Jeff Sessions testifies: Refuses to say whether he spoke to Trump about Comey’s handling of Russia investigation – Washington Post
In a number of testy exchanges with members of the Senate Intelligence Committee, Sessions said he would not answer many of their questions because of a long-standing Justice Department policy that he said protects private conversations between Cabinet secretaries and the president.
The attorney general confirmed elements of Comey’s dramatic testimony before the same panel last week while disputing others. Sessions said he was in an Oval Office meeting in February with Comey and Trump when the president said he wanted to speak to Comey privately — and he acknowledged that Comey came to talk to him the next day about the meeting.
At other times, though, Sessions frequently said he couldn’t recall specifics, particularly when asked about his meetings with Russian officials during the 2016 campaign.
Above all, Sessions, who served as a senator from Alabama before taking the attorney general post, tried to clear his name and win the sympathy of his former colleagues.
He opened his testimony with a fiery assertion that he never had any conversations with Russians about “any type of interference” in the 2016 presidential election.
“I was your colleague in this body for 20 years,” Sessions said. “The suggestion that I participated in any collusion . . . is an appalling and detestable lie.”
The attorney general seemed to understand the import of each of his words as the highest-ranking Trump administration official so far to testify publicly on the FBI investigation and Comey’s firing. During one line of questioning by Sen. Kamala D. Harris (D-Calif.), he told her in a flash of anger not to rush his answers because “you’ll accuse me of lying” and said she was making him “nervous.”
Sessions took particular aim at news reports about a possible meeting he had with a Russian official during an April 2016 event at the Mayflower Hotel in Washington, where Trump gave a pro-Russia speech. He acknowledged being at the event and said he had conversations with people there, but did not remember any conversations with Russian Ambassador Sergey Kislyak.
“If any brief interaction occurred in passing with the Russian ambassador during that reception, I do not remember it,” Sessions said.
He said that he had met twice with Kislyak — once during the Republican National Convention and once in his Senate office — and that he did not disclose that during his confirmation hearing. He said, however, that he did not remember any other meetings with Russian officials during the 2016 presidential campaign and did not remember any conversations with Russian officials about the Trump campaign.
“Certainly not one thing happened that was improper in any one of those meetings,” Sessions said.
When asked to explain why he wrongly claimed in his confirmation hearing that he never met with Russians, Sessions said he was flustered by the question from Sen. Al Franken (D-Minn.) after many hours of testimony.

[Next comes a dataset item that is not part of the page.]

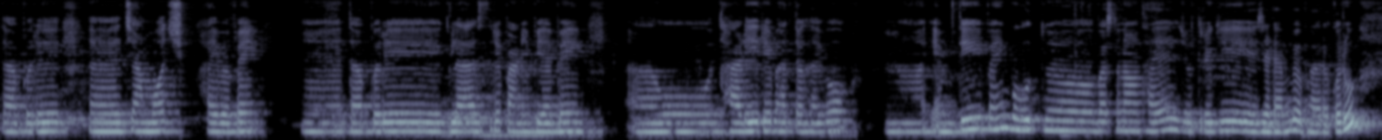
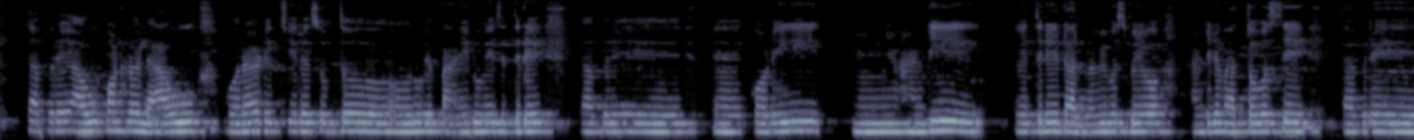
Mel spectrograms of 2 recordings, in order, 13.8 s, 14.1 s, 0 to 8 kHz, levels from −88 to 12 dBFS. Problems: background sounds at intervals, continuous background conversations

The attorney general has since recused himself from the Russia investigation — a decision he sought to cast Tuesday as resulting from his role as an adviser on the Trump campaign, rather than because of any inappropriate interaction with Russian officials.
“I recused myself from any investigation into the campaigns for president, but I did not recuse myself from defending my honor against scurrilous and false allegations,” he said.
But Sessions’s answers seemed to contradict each other at times, particularly when it came to his recusal.